Apart from the pictures, the listing is to be returned exactly.

——

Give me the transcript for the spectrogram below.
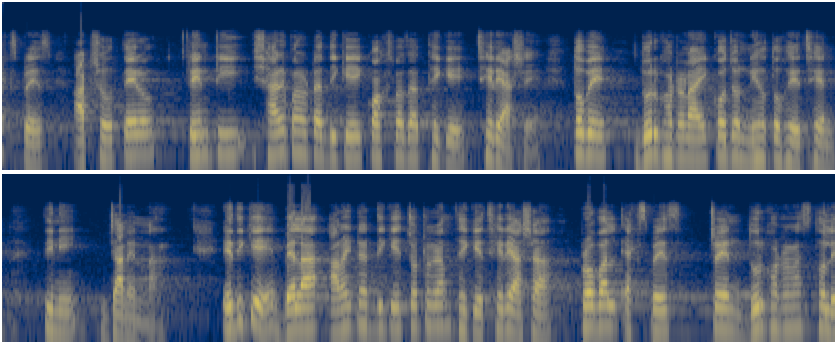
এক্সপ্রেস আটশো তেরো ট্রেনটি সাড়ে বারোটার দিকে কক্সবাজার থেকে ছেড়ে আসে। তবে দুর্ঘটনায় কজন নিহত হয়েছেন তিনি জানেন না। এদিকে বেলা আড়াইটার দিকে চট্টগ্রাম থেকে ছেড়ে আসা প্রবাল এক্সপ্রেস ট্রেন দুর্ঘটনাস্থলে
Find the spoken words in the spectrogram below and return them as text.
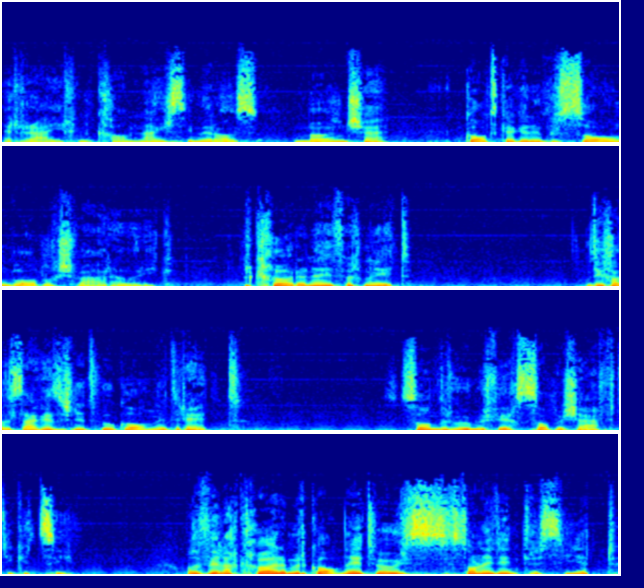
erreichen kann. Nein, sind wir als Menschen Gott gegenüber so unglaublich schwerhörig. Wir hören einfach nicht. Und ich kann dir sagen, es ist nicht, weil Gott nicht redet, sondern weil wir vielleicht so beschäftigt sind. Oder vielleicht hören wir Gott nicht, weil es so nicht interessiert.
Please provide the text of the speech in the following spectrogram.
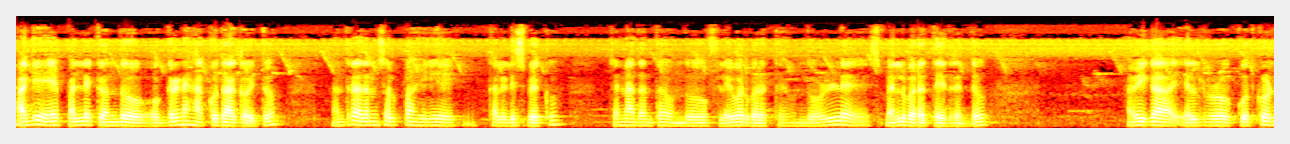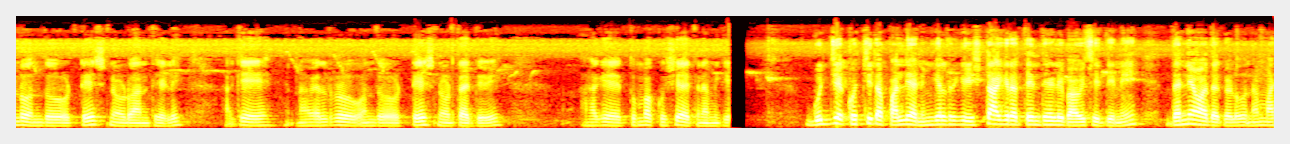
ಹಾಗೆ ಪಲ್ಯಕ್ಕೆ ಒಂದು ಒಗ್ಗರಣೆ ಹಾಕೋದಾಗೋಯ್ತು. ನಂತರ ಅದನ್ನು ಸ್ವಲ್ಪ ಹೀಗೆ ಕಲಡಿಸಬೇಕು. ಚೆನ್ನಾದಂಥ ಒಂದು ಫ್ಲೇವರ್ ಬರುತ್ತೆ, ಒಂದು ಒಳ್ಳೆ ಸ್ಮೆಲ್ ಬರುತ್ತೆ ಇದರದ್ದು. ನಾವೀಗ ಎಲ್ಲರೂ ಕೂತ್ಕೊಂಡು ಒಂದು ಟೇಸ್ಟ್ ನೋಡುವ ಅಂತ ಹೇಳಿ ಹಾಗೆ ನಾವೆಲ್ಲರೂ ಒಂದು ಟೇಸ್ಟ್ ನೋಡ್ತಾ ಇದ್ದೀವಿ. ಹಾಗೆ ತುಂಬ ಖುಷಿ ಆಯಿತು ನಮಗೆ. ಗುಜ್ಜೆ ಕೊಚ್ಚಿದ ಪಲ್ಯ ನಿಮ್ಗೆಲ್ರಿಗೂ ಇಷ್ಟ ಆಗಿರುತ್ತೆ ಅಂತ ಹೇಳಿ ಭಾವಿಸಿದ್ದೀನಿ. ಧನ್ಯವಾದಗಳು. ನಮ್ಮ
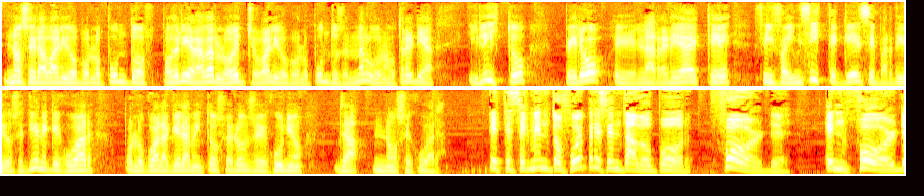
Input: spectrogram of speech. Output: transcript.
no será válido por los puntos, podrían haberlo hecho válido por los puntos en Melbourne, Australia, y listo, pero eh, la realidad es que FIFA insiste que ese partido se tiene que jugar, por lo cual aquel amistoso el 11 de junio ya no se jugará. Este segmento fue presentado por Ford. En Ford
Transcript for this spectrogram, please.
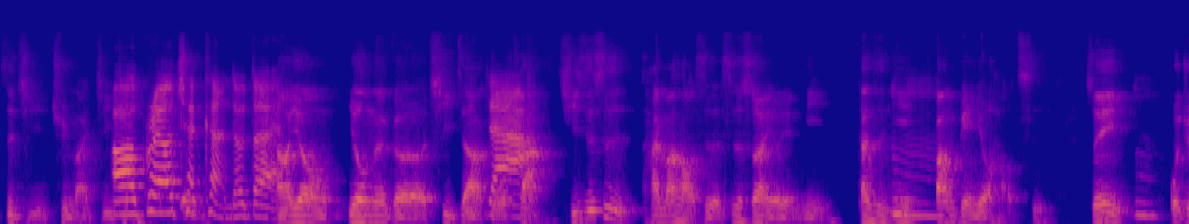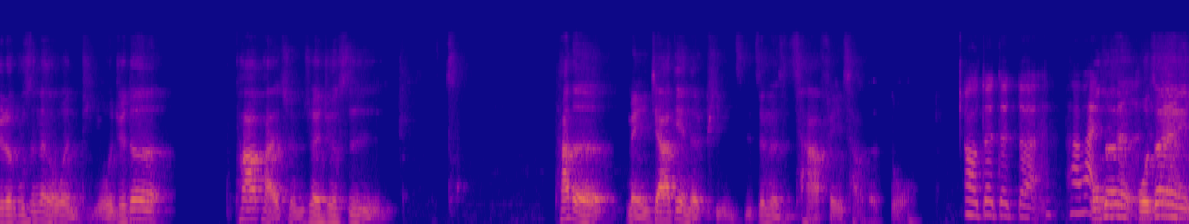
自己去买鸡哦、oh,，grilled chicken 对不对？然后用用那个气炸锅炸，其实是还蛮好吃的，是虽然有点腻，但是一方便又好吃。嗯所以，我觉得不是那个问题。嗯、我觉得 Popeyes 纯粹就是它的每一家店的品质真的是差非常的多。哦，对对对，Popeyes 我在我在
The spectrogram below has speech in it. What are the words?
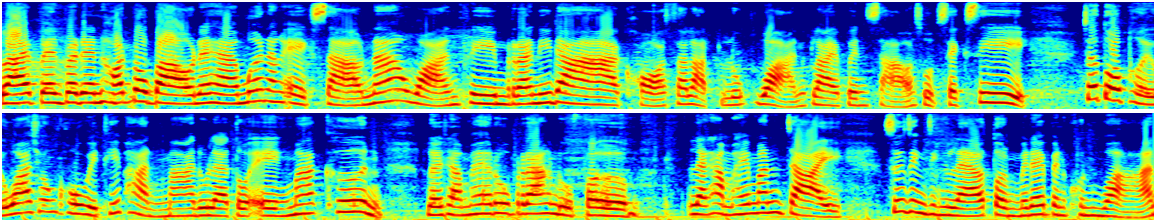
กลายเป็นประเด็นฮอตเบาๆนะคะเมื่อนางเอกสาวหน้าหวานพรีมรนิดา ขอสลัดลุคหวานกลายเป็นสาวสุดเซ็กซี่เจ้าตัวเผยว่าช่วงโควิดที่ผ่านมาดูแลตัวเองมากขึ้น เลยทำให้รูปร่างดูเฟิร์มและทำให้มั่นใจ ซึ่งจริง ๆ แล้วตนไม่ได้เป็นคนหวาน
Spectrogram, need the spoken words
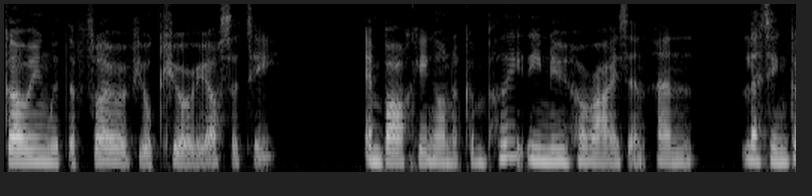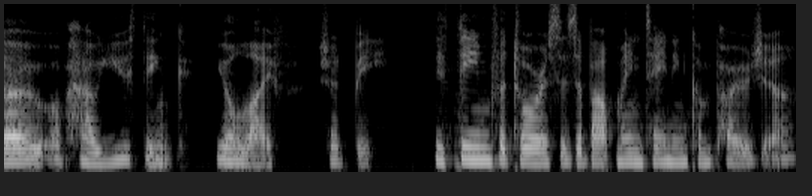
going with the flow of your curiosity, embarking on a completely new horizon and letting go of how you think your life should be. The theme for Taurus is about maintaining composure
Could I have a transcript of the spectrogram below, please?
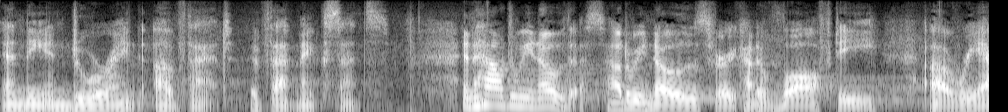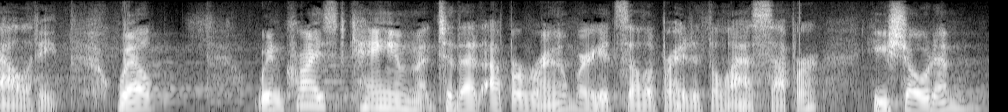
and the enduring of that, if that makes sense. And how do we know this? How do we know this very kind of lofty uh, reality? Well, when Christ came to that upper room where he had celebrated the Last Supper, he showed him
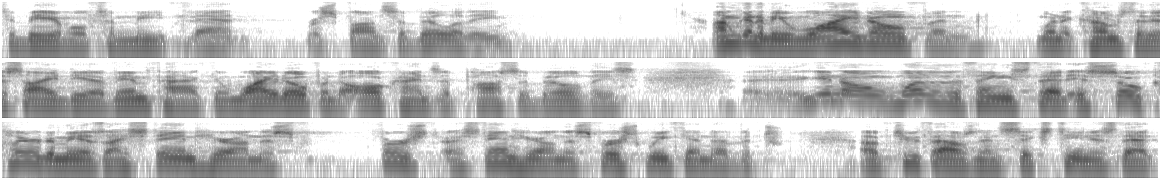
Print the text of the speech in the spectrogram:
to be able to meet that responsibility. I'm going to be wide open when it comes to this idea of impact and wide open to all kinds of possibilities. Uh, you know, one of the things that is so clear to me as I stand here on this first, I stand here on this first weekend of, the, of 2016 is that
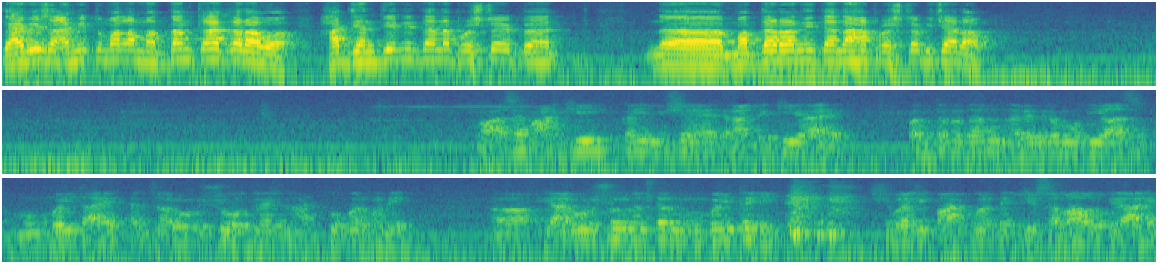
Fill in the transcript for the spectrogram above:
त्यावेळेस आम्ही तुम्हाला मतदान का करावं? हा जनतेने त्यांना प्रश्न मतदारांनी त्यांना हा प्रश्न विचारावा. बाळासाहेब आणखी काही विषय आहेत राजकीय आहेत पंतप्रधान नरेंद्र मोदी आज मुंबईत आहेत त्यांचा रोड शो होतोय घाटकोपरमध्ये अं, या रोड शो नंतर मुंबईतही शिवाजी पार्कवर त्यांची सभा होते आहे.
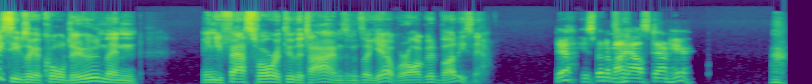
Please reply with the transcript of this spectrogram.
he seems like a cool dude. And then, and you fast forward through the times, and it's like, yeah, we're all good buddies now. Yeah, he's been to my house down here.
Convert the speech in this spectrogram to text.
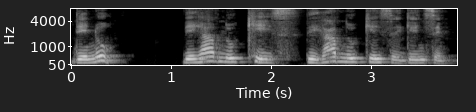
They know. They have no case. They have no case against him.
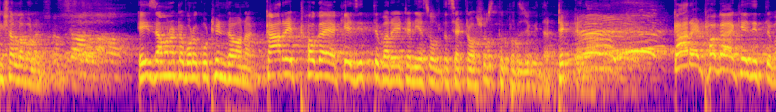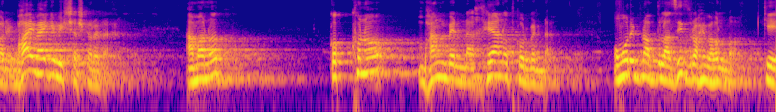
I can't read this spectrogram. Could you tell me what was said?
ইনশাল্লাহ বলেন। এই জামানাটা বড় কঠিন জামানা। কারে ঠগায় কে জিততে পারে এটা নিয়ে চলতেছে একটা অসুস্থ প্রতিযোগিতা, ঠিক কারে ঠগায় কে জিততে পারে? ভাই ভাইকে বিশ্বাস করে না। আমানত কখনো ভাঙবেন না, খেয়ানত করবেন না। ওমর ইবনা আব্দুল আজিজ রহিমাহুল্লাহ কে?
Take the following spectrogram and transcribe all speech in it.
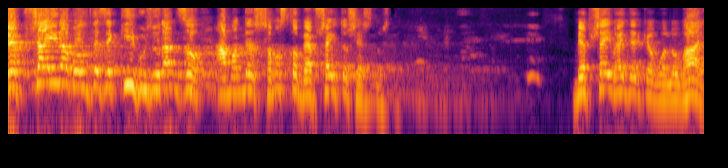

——

### [Answer box]
Give me the transcript for the spectrogram below.
এক্সপ্রেস আটশো তেরো ট্রেনটি সাড়ে বারোটার দিকে কক্সবাজার থেকে ছেড়ে আসে। তবে দুর্ঘটনায় কজন নিহত হয়েছেন তিনি জানেন না। এদিকে বেলা আড়াইটার দিকে চট্টগ্রাম থেকে ছেড়ে আসা প্রবাল এক্সপ্রেস ট্রেন দুর্ঘটনাস্থলে
Find the spoken words in the spectrogram below and return them as text.
erreichen kann. Nein, sind wir als Menschen Gott gegenüber so unglaublich schwerhörig. Wir hören einfach nicht. Und ich kann dir sagen, es ist nicht, weil Gott nicht redet, sondern weil wir vielleicht so beschäftigt sind. Oder vielleicht hören wir Gott nicht, weil es so nicht interessiert.
Please provide the text of the speech in the following spectrogram.
ಹಾಗೆ ಪಲ್ಯಕ್ಕೆ ಒಂದು ಒಗ್ಗರಣೆ ಹಾಕೋದಾಗೋಯ್ತು. ನಂತರ ಅದನ್ನು ಸ್ವಲ್ಪ ಹೀಗೆ ಕಲಡಿಸಬೇಕು. ಚೆನ್ನಾದಂಥ ಒಂದು ಫ್ಲೇವರ್ ಬರುತ್ತೆ, ಒಂದು ಒಳ್ಳೆ ಸ್ಮೆಲ್ ಬರುತ್ತೆ ಇದರದ್ದು. ನಾವೀಗ ಎಲ್ಲರೂ ಕೂತ್ಕೊಂಡು ಒಂದು ಟೇಸ್ಟ್ ನೋಡುವ ಅಂತ ಹೇಳಿ ಹಾಗೆ ನಾವೆಲ್ಲರೂ ಒಂದು ಟೇಸ್ಟ್ ನೋಡ್ತಾ ಇದ್ದೀವಿ. ಹಾಗೆ ತುಂಬ ಖುಷಿ ಆಯಿತು ನಮಗೆ. ಗುಜ್ಜೆ ಕೊಚ್ಚಿದ ಪಲ್ಯ ನಿಮ್ಗೆಲ್ರಿಗೂ ಇಷ್ಟ ಆಗಿರುತ್ತೆ ಅಂತ ಹೇಳಿ ಭಾವಿಸಿದ್ದೀನಿ. ಧನ್ಯವಾದಗಳು. ನಮ್ಮ
Input: spectrogram of speech. Output: transcript.
no será válido por los puntos, podrían haberlo hecho válido por los puntos en Melbourne, Australia, y listo, pero eh, la realidad es que FIFA insiste que ese partido se tiene que jugar, por lo cual aquel amistoso el 11 de junio ya no se jugará. Este segmento fue presentado por Ford. En Ford
Transcript for this spectrogram, please.
自己去买鸡哦、oh,，grilled chicken 对不对？然后用用那个气炸锅炸，其实是还蛮好吃的，是虽然有点腻，但是一方便又好吃。嗯所以，我觉得不是那个问题。嗯、我觉得 Popeyes 纯粹就是它的每一家店的品质真的是差非常的多。哦，对对对，Popeyes 我在我在
The spectrogram below has speech in it. What are the words?
กลายเป็นประเด็นฮอตเบาๆนะคะเมื่อนางเอกสาวหน้าหวานพรีมรนิดา ขอสลัดลุคหวานกลายเป็นสาวสุดเซ็กซี่เจ้าตัวเผยว่าช่วงโควิดที่ผ่านมาดูแลตัวเองมากขึ้น เลยทำให้รูปร่างดูเฟิร์มและทำให้มั่นใจ ซึ่งจริง ๆ แล้วตนไม่ได้เป็นคนหวาน
Spectrogram, need the spoken words
going with the flow of your curiosity, embarking on a completely new horizon and letting go of how you think your life should be. The theme for Taurus is about maintaining composure
Could I have a transcript of the spectrogram below, please?
and the enduring of that, if that makes sense. And how do we know this? How do we know this very kind of lofty uh, reality? Well, when Christ came to that upper room where he had celebrated the Last Supper, he showed him
Print the text of the speech in the spectrogram:
to be able to meet that responsibility. I'm going to be wide open when it comes to this idea of impact and wide open to all kinds of possibilities. Uh, you know, one of the things that is so clear to me as I stand here on this first, I stand here on this first weekend of, the, of 2016 is that
Fill in the transcript for the spectrogram above:
त्यावेळेस आम्ही तुम्हाला मतदान का करावं? हा जनतेने त्यांना प्रश्न मतदारांनी त्यांना हा प्रश्न विचारावा. बाळासाहेब आणखी काही विषय आहेत राजकीय आहेत पंतप्रधान नरेंद्र मोदी आज मुंबईत आहेत त्यांचा रोड शो होतोय घाटकोपरमध्ये अं, या रोड शो नंतर मुंबईतही शिवाजी पार्कवर त्यांची सभा होते आहे.
Please reply with the transcript of this spectrogram.
he seems like a cool dude. And then, and you fast forward through the times, and it's like, yeah, we're all good buddies now. Yeah, he's been to my house down here.
Convert the speech in this spectrogram to text.
They know. They have no case. They have no case against him.
I can't read this spectrogram. Could you tell me what was said?
ইনশাল্লাহ বলেন। এই জামানাটা বড় কঠিন জামানা। কারে ঠগায় কে জিততে পারে এটা নিয়ে চলতেছে একটা অসুস্থ প্রতিযোগিতা, ঠিক কারে ঠগায় কে জিততে পারে? ভাই ভাইকে বিশ্বাস করে না। আমানত কখনো ভাঙবেন না, খেয়ানত করবেন না। ওমর ইবনা আব্দুল আজিজ রহিমাহুল্লাহ কে?
Take the following spectrogram and transcribe all speech in it.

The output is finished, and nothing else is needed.